While it uses data from the evaluation system to propose matches, IPI is not a part of the evaluation process. Rather, IPI is a way to support teachers in improving practice by using evaluation data. IPI offers sustained and collaborative support focused on specific observation indicators by strategically matching teachers for such improvement work. It is not based on overall evaluation scores; rather, matches target specific indicators to allow for focused, personalized professional learning.
How are teachers paired?
The department uses prior-year scores from classroom observation rubrics in a matching algorithm to propose a set of recommended partnerships that is based on teachers’ complementary strengths and areas of growth on specific instructional practice area(s). This matching is done based on indicator-level observation scores from previous evaluations, and not overall observation scores. The focus of the pairings is not on overall teacher performance but rather on the recognition that professionals always have areas in which they can improve, and there is usually someone around who can help them in that endeavor. As a result, these partnerships should allow teachers to collaborate on specific practices.
Through an online portal, the department will provide principals with a menu of partnership match suggestions. Principals refine the suggested matches given their knowledge of local context; previous principals have made decisions based on teachers’ schedules, personalities, experience, and grade or subject taught. Some have made adjustments or included additional pairs based on evaluation-based areas of reinforcement and refinement. Using their selected matches, principals then introduce IPI to pairs and support their work throughout the year.
What do teachers do?
Teachers set goals for their partnerships around improving their teaching practices, create action plans for achieving those goals, support one another in ways that target specific indicators of these practices, and reflect on their progress together. The IPI guidebook provides a number of suggestions that previous participating teachers have found helpful—meeting regularly, planning together, observing classroom practices—but all activities are determined by the teacher pair.
What is the time commitment?
After matching and launching the initiative, IPI does not require a significant time commitment from the principal. TEAM coaches, as well as district personnel from some districts, will provide principals with extra support and guidance on how to finalize partnerships, approach teachers, and guide the partnership work.

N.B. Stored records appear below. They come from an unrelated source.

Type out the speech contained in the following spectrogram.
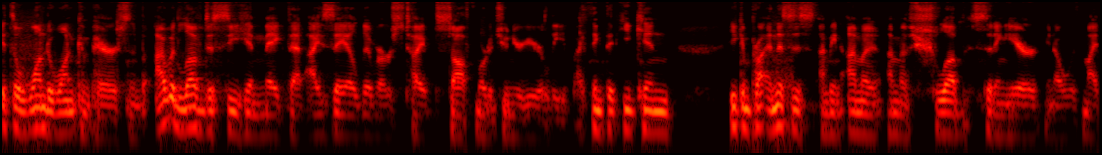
it's a one to one comparison, but I would love to see him make that Isaiah Livers type sophomore to junior year leap. I think that he can, he can, pro- and this is, I mean, I'm a, I'm a schlub sitting here, you know, with my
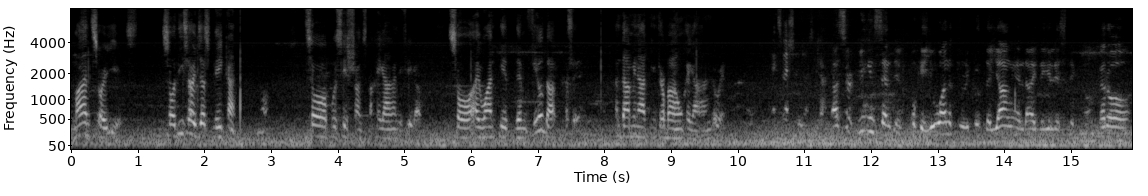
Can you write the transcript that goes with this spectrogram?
months or years. So these are just vacant. So positions na kailangan i-fill up. So I wanted them filled up kasi ang dami nating trabaho kailangan gawin. Next question. Uh, sir, yung incentive, okay, you wanted to recruit the young and the idealistic, no? Pero,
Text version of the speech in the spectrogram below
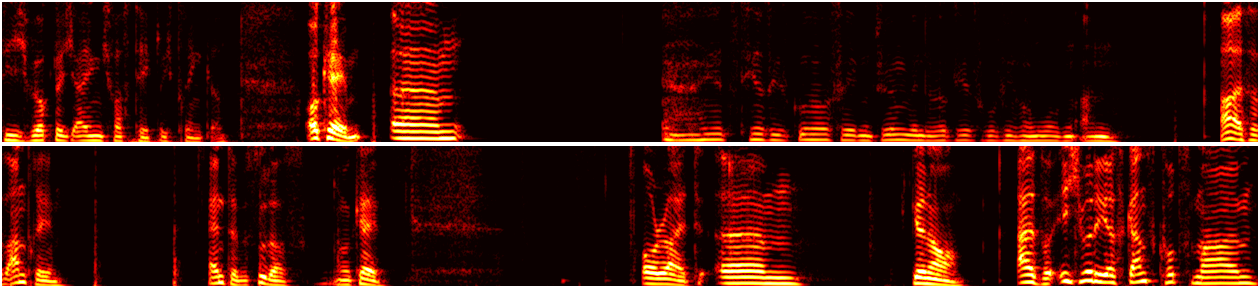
die ich wirklich eigentlich fast täglich trinke. Okay, ähm, jetzt hier sieht es gut aus wegen Gym. Wenn du wirklich jetzt, ruf mich mal morgen an. Ah, ist das André? Ente, bist du das? Okay. Alright. Ähm, Genau. Also, ich würde jetzt ganz kurz mal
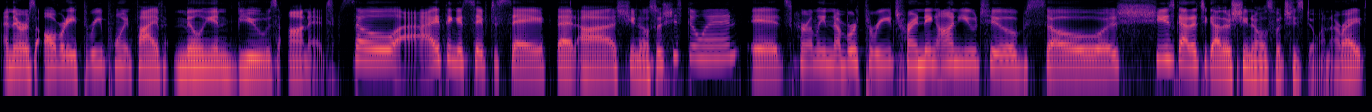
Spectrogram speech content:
and there is already 3.5 million views on it. So I think it's safe to say that uh, she knows what she's doing. It's currently number three trending on YouTube. So she's got it together. She knows what she's doing. All right.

For teachers, regular meetings are strongly encouraged in order to provide each teacher with a valuable experience; however, they should not expect an excessive time commitment. IPI is designed to be flexible to teachers’ busy schedules; partners can commit as much time as they decide to and are able to invest.
Does my school or district have to pay for this?
No, there is no cost for schools or districts to set up instructional partnerships. All guidance materials will be provided free of charge.
Is IPI effective?
IPI was piloted in several districts throughout Tennessee over the last two years. Schools participating in the pilot of IPI showed significant positive results, including:
- TCAP scores that were 5 points higher in reading, and 6 points higher in math than the control schools;
- students of IPI teachers with initially lower evaluation scores had TCAP scores that were 12 points higher on average than the scores of students taught by similar teachers in control schools; and
- IPI teachers’ evaluation ratings increased and their views of the evaluation system improved after participation in IPI.
In addition to fostering higher test scores, principals reported many other benefits. The IPI helped principals provide concrete evidence of:
- promoting shared leadership by leveraging the expertise of high-performing teachers;
- building capacity in the school for continuous improvement; and
- facilitating peer to peer feedback among teachers.
Read more about the positive effects of IPI here: IPI Positive Effects
I have a question, but it is not listed here.
Email us at TEAM.Questions@tn.gov and we’ll be happy to help.